  • National Geographic Bee Champion
  • National Geographic Bee Champion
M.E.A. Testing Schedule
MEA State Standardized Testing Windows
Grades 3,4,5 Reading and Math: 3/19/18-4/23/19

Grade 5 Science: 4/23/18-5/4/19
Mission Statement
Stevens Brook Elementary School
Where Students are Treasured

We, the members of the Stevens Brook Elementary School community, are committed to working together in a dynamic, supportive, and respectful learning environment.

We strive to reach our full potential by fostering academic excellence, celebrating successes, and challenging all members to be responsible learners and citizens.


• A Quality and Collaborative Worker

• A Self-Directed Learner

• An Effective Communicator

• A Responsible School Citizen
The Rewards of Reading
Report to PARENTS
The Rewards of Reading
The seeds for success in the classroom are sown at home.

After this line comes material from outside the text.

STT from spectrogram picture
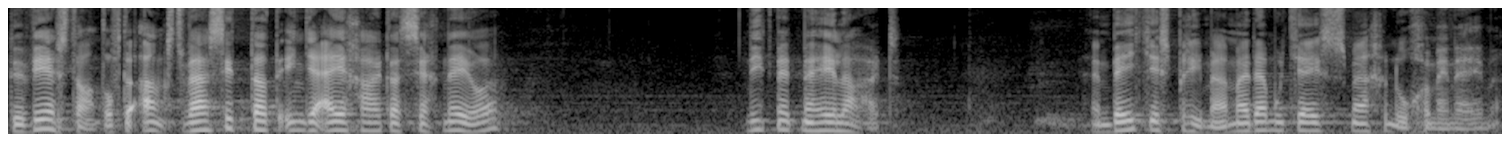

Encouraging children to read at home is one of the most powerful ways that parents can support students’ learning. Just 15 minutes of reading at home per day can make a difference in students’ reading fluency. Prioritize reading with these tips.

Always have books on hand. Keep a book in your bag or your car’s glove compartment so
your child can read in the car, or while
waiting in line at the grocery store.
Make regular trips to the library, and keep an eye out for books at bargain sales or garage sales. Or, consider holding a “book swap” with neighbors and friends. For birthdays or holidays, give your child new reading material.
Keep it up. Find ways to encourage your child to pick up new reading material to read once one book is finished. For instance, introduce him or her to a series or ask your librarian for books by the same author. Draft a “to-read” list that your child can check off. Consider subscribing your child to a magazine for kids.
Focus on their interests. Encourage
your child to check out books from the library that feature characters or topics he or she is interested in. Whether it’s NASCAR to NASA, the topic doesn’t matter (as long as it’s age-appropriate), as long as your child is reading.
Read out loud together. Schedule time to read aloud together, taking turns to read passages. Invite your entire family to participate. Use different voices for different characters, or invite your child to make sound effects for the story.
Make it a routine. Consider how to make reading habitual. Your family could have a weekly read-aloud session, or you and your child could read each week before bed.
Be a patient listener. No matter how slowly your young learner reads, avoid finishing sentences for your child. Gently correct mistakes, sound out words together, and let your child know you’re proud.
Cut the distractions. During reading time, turn off or put away electronic devices. Make sure you follow the rule, too.
Ask questions. Ask your child about what he or she is reading in school or what you are reading together. Try open-ended questions such as, “Why do you think the character did that?,” “What would you do if you were in that situation?,” or “What do you think will happen next?”
Read beyond books. Invite your child to read menus, greeting cards, movie listings, newspaper comic strips, or directions to a destination. Word recognition is an important step for
reading fluency, so consider using strips of paper and tape to label everyday objects in your home to boost your child’s familiarity with words.

Report to Parents, by National Association of Elementary School Principals
Web Resources
Sign up for Club Connect, a reading and philanthropy initiative from NAESP and United Way.
Visit Reading Rockets Parent Tips page for specific activities for readers of various age groups.

Time to sign up for Kindergarten screening for the Fall 2018